**TRY IT:** Extract the text of each entry below exactly, leaving every image behind.

**Stored items:**
= Beginning of Section =
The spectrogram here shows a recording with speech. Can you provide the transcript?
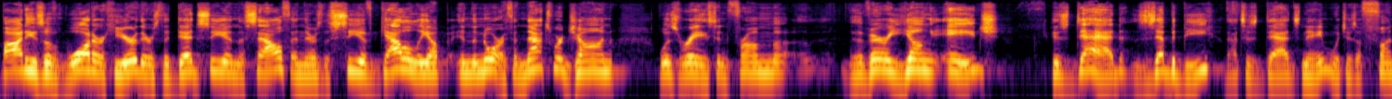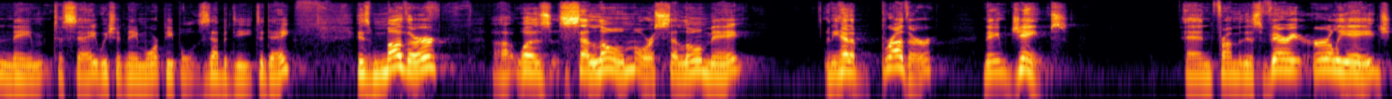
bodies of water here. There's the Dead Sea in the south, and there's the Sea of Galilee up in the north. And that's where John was raised. And from the very young age, his dad, Zebedee, that's his dad's name, which is a fun name to say. We should name more people Zebedee today. His mother uh, was Salome or Salome, and he had a brother named James. And from this very early age,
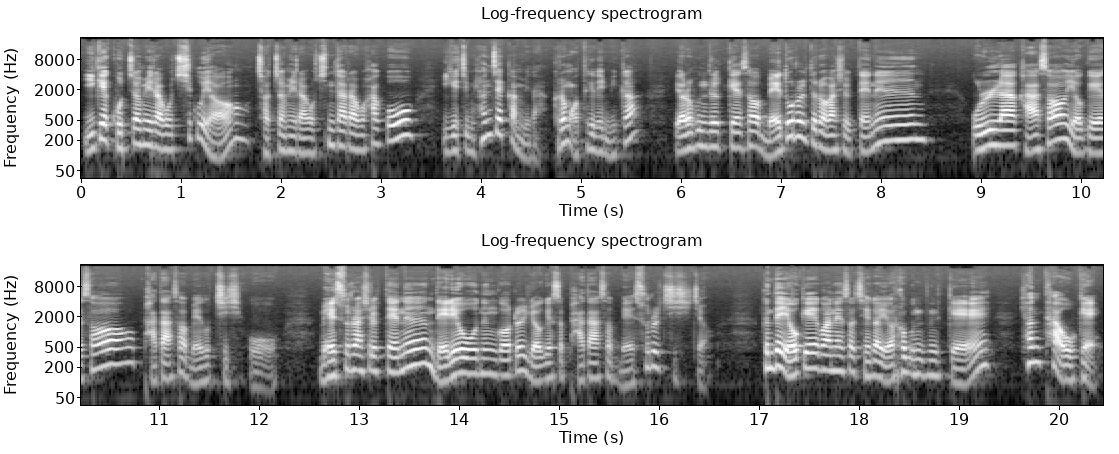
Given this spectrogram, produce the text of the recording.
이게 고점이라고 치고요. 저점이라고 친다라고 하고 이게 지금 현재가입니다. 그럼 어떻게 됩니까? 여러분들께서 매도를 들어가실 때는 올라가서 여기에서 받아서 매도 치시고 매수를 하실 때는 내려오는 거를 여기에서 받아서 매수를 치시죠. 근데 여기에 관해서 제가 여러분들께 현타 오게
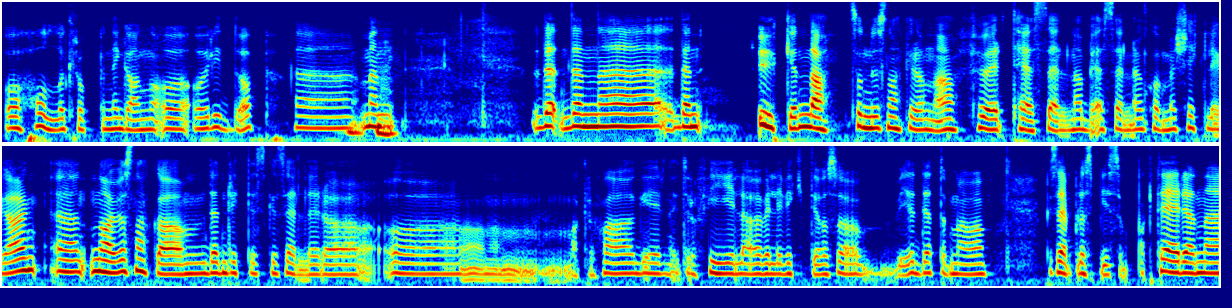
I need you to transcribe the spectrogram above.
å holde kroppen i gang og, og rydde opp. Uh, men den, den, den, uken da, som du snakker om nå, før T-cellene og B-cellene kommer skikkelig i gang. Eh, nå har vi jo snakka om dendritiske celler og, og makrofager, nøytrofil er veldig viktig. Også dette med å f.eks. spise opp bakteriene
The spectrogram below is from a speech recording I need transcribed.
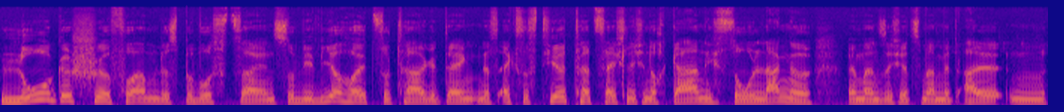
logische Form des Bewusstseins, so wie wir heutzutage denken, das existiert tatsächlich noch gar nicht so lange, wenn man sich jetzt mal mit alten,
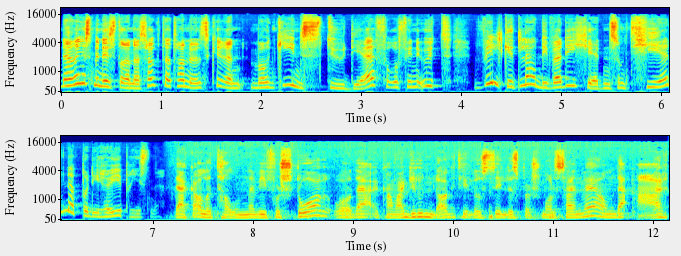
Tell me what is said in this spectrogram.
Næringsministeren har sagt at han ønsker en marginstudie for å finne ut hvilket ledd i verdikjeden som tjener på de høye prisene. Det er ikke alle tallene vi forstår, og det kan være grunnlag til å stille spørsmålstegn ved om det er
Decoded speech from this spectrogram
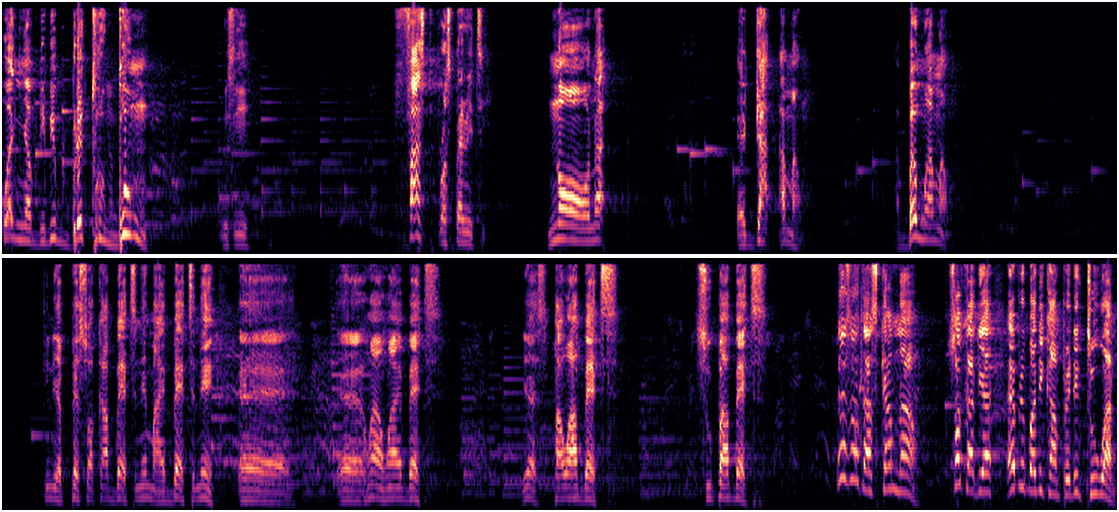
when your baby breakthrough, boom. You see, fast prosperity no na wo aba mu ama wo nti deɛ pɛ soccer bet ne my bet ne ɛɛ hwan hwan bet yes power bet. Super bet. That's what has come now. Soccer there everybody can predict 2 1.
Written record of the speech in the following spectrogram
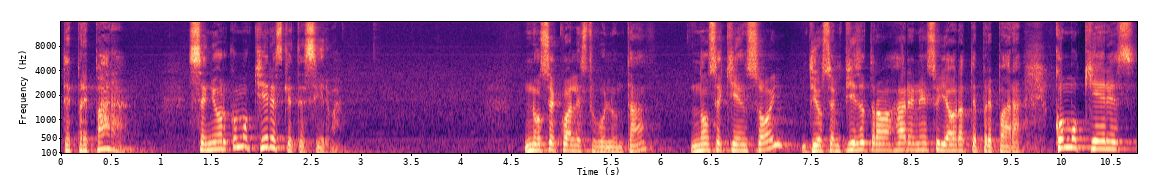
te prepara. Señor, ¿cómo quieres que te sirva? No sé cuál es tu voluntad, no sé quién soy. Dios empieza a trabajar en eso y ahora te prepara. ¿Cómo quieres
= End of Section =
**ANSWER FOR THIS EXERCISE:**
The spectrogram here shows a recording with speech. Can you provide the transcript?
bodies of water here. There's the Dead Sea in the south, and there's the Sea of Galilee up in the north. And that's where John was raised. And from the very young age, his dad, Zebedee, that's his dad's name, which is a fun name to say. We should name more people Zebedee today. His mother uh, was Salome or Salome, and he had a brother named James. And from this very early age,
Given this spectrogram, produce the text of the recording.
이게 고점이라고 치고요. 저점이라고 친다라고 하고 이게 지금 현재가입니다. 그럼 어떻게 됩니까? 여러분들께서 매도를 들어가실 때는 올라가서 여기에서 받아서 매도 치시고 매수를 하실 때는 내려오는 거를 여기에서 받아서 매수를 치시죠. 근데 여기에 관해서 제가 여러분들께 현타 오게
I need you to transcribe the spectrogram above.
å holde kroppen i gang og, og rydde opp. Uh, men den, den, den, uken da, som du snakker om nå, før T-cellene og B-cellene kommer skikkelig i gang. Eh, nå har vi jo snakka om dendritiske celler og, og makrofager, nøytrofil er veldig viktig. Også dette med å f.eks. spise opp bakteriene
The spectrogram below is from a speech recording I need transcribed.
logische Form des Bewusstseins, so wie wir heutzutage denken, das existiert tatsächlich noch gar nicht so lange, wenn man sich jetzt mal mit alten,
Tell me what is said in this spectrogram.
Næringsministeren har sagt at han ønsker en marginstudie for å finne ut hvilket ledd i verdikjeden som tjener på de høye prisene. Det er ikke alle tallene vi forstår, og det kan være grunnlag til å stille spørsmålstegn ved om det er
Decoded speech from this spectrogram
when your baby breakthrough, boom. You see, fast prosperity no na wo aba mu ama wo nti deɛ pɛ soccer bet ne my bet ne ɛɛ hwan hwan bet yes power bet. Super bet. That's what has come now. Soccer there everybody can predict 2 1.
Written record of the speech in the following spectrogram
te prepara. Señor, ¿cómo quieres que te sirva? No sé cuál es tu voluntad, no sé quién soy. Dios empieza a trabajar en eso y ahora te prepara. ¿Cómo quieres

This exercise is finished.